You would make a quick decision because your brain can easily handle the 4 outfit permutations your hangers hold before you. If you live in a town that only has McDonalds and all other restaurants are hours away, your wife quickly decides your nice night out includes a Big Mac. If Netflix only had 5 movies each day to stream and that was the only way you could entertain yourself, you'd always find something to watch.

If you want your customers and prospects to make decisions, limit choice. Offering choices stifles decision. Limiting choices forces decision.

The 2 Facets of Decision Paralysis Brought on by Choice

In part, choices lead to decision paralysis because our brains are unable to process an overload of data. Another reason is expectation. Increased choices lead to increased expectation.

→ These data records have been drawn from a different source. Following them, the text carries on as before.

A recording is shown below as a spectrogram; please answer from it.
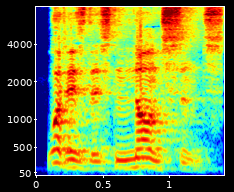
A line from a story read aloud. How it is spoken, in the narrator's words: Herman shouted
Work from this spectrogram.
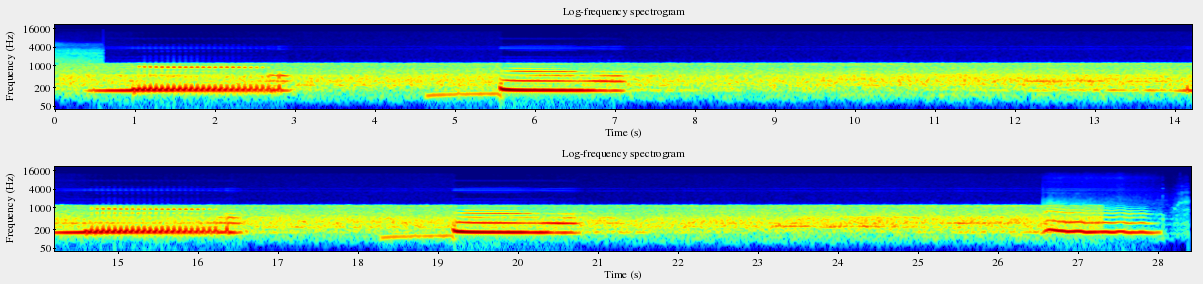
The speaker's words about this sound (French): La baleine bleue. Le son de la baleine bleue dans l'océan.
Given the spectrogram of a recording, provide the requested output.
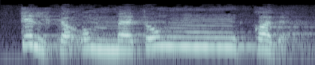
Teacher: قد الداله بنقلقلها علشان الشرط بتاعها السكون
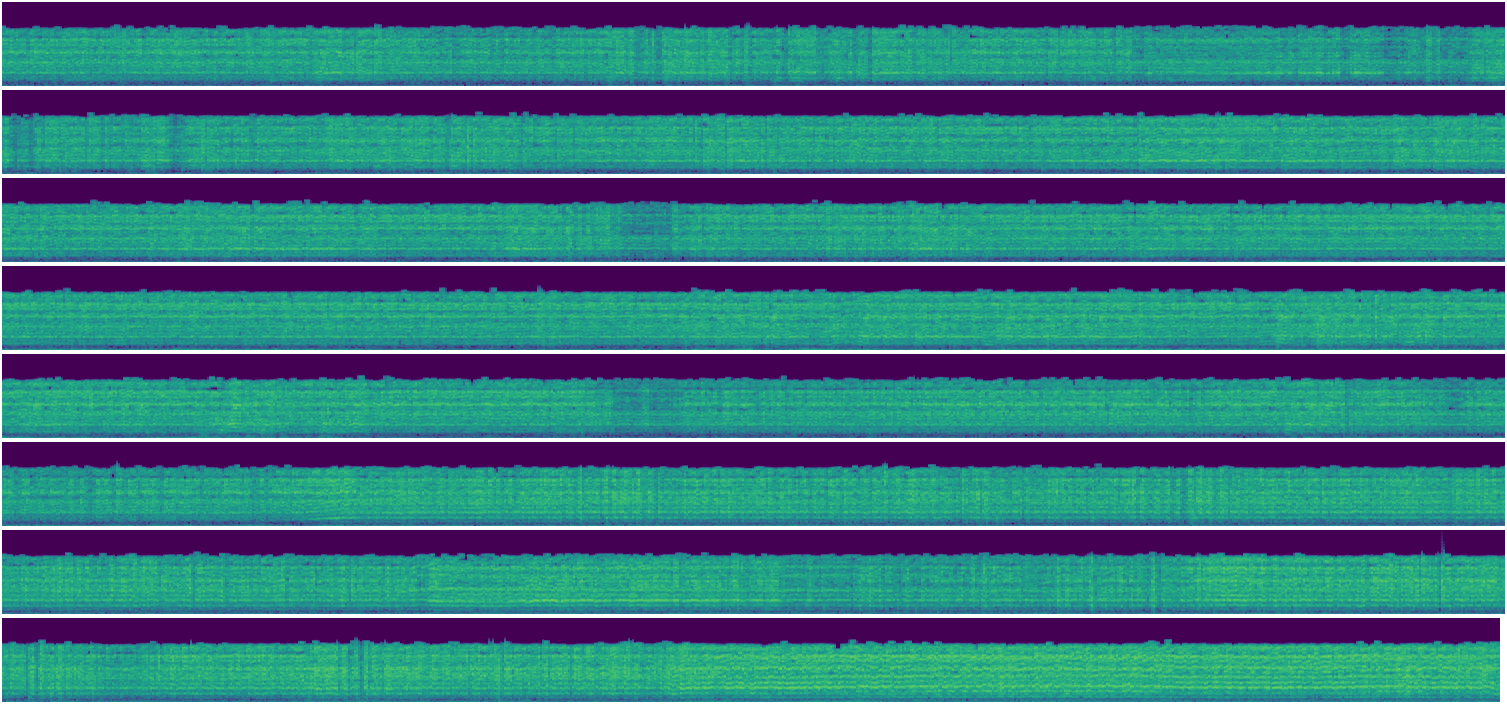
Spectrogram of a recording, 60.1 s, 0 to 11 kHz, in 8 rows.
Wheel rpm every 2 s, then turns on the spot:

In our closet scenario, the reason it can take so long to figure out what to wear lies in the fact there is an expectation that with all the choices at your fingertips, you must to be able to find the perfect outfit. You keep looking until you satiate that expectation (or give up by settling on something that "will do for now because I got to get to work"). You get locked into the process of looking, picking, rejecting in an attempt to satisfy the expectation of perfection rather than being locked into a decision making process.

That's how choice is sneaky. You'd say, "I am trying to decide what to wear. Isn't that a decision making process?" I'd argue no. You are in a process of satisfying expectation, and the need to meet expectation is much stronger than the satisfaction of decision for most people. It's the difference between heroine and wine. One hit of heroine, you are hooked. It can take a lifetime of wine drinking to develop a real taste for it (I am neither a heroine nor a wine buff...I watch a lot of movies and, additionally, have yet to find any wine better than the stuff you get for free at Olive Garden).

How many times in business do all the options stifle forward movement because no one can pick which is the best? Both because there is too much to process and because there is the lure of discovering the perfect solution, if we look hard enough, amongst the infinite amount of choices out there. I would rather make a decision and deal with the consequences. Data overload and expectations are pure frustration.

Choices and Selling

Ultimately, I believe indecision only leads to the continuation of the status quo. Choices lead to indecision. If you want to change the status quo and get a new customer, sign a new contract, or lead your company in new business, then you need to eliminate choice and create an environment that encourages decision making. 

How? It all goes back to this:  Effort + Curiosity + Ability to Make Connections = Kick Ass Sales. If you are curious enough to really figure out what your customer needs, what their problems are, how they operate, what their mission is, and how you can help them, you will be able to make the connection for them to a meaningful solution in your sales bag. You don't have a portfolio of products so you can lay them all out on the table. You have a portfolio of products so, no matter what problem gets uncovered, you have a full set of solutions with which to connect.

I'm not sure if this is more about Curiosity or more about Making Connections. Those two parts of the Kick Ass Sales Philosophy go hand-in-hand:  Without the information your curiosity uncovers, you can't connect your customer's problem to your best solution. Without making a connection to your best solution, the information about your customer's problem your curiosity turns up is worthless.

You are the expert. Show your customer only what you think is best for them. Keep it simple. If they don't go for it, you probably weren't curious enough to uncover what they truly needed or weren't able to connect your solution to their problem in a way they understood. At the very least, you don't have to worry the plethora of choices you offered was the reason they didn't make a decision.

Kick Ass Call to Action

On your next sales call, when it is time to "show your stuff," refuse to show your prospect anything until they have given you enough information for you to be able to show them the one thing you know is best for them.